This piece was written by Barry Eitel, and originally appeared on the &THEN blog

When ModCloth rolled out a new marketing campaign earlier this year, it easily could have relied solely on social media posts, videos and other digital content. But it didn’t.

Aside from the almost obligatory social media and video components, the Walmart-owned womenswear brand included a “magalog” in the mix – a combination of a print magazine and a print catalog. In other words, the campaign features a relatively new twist on an old-fashioned print product.

The ModCloth “magalog” goes against the perceived notion that “digital natives” – those who’ve grown up with computers, cellphones and other tech gadgets – turn up their noses at print marketing materials.

At an Oct. 9 session during &THEN, DMA’s annual marketing conference in Las Vegas, Mike Janover, vice president of marketing at ModCloth, and Dennis Nicoski, senior vice president of sales and customer engagement at the U.S. Postal Service, will explore how print marketing can appeal to digital natives. The session is titled “The Power of Print for Digital Natives.”

In the digital age, many brands launch projects exclusively online, primarily through social media or email marketing, according to a description of the &THEN session.

“As these companies grow, however, many have learned that continuous customer engagement and acquisition can be greatly enhanced by the addition of print initiatives ranging from postcards to coupons to catalogues,” the session description says.

So, what’s behind the power of print?

A Business.com article explains “that no matter the great leaps and bounds technology are undertaking in the 21st century, print seems to be the only media that satisfies something naturally ingrained in our human psyche. And just for that reason, it will likely have a firm place in marketing for generations to come.”

“Though the messaging and design behind print ads will adapt to evolving preferences, the fundamentals of physical media remain the same,” the article goes on to say. “The innate attraction that digital natives have towards empirical forms of media confirms the staying power of print.”

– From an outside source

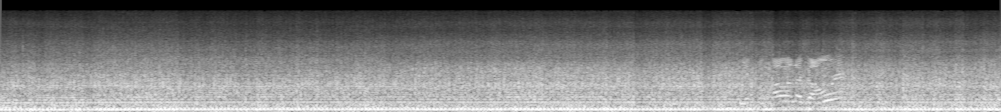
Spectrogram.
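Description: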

Although confined to the academic arena, a 2015 story in The Washington Post pointed out that textbook makers, bookstore owners and today’s college students (who are digital natives) reported a strong print-over-digital millennial preference when it comes to reading for pleasure and learning. It’s a bias, the Post said, “that surprises reading experts given the same group’s proclivity to consume most other content digitally.”

In many respects, that affinity for print extends to marketing materials.

As noted by Print Three Corp., operator of a chain of digital printing stores in Canada, millennials enjoy the tactile experience of reading a print product – so much so that many of them will pay for printed content that they could find for free online. Plus, they put more trust in newspaper and magazine advertising than they do in TV and online advertising.

“Despite popular belief, digital and physical go hand-in-hand. As digital screens become the default interface of our world, we increasingly seek out physical objects and experiences,” Print Three says.

“It’s safe to say,” the company adds, “that millennials even see print as a respite from the online world.”

This article is brought to you by &THEN, DMA’s annual event. Click here to join the leaders of the marketing community and advance your data and marketing mastery in Las Vegas, October 7-9.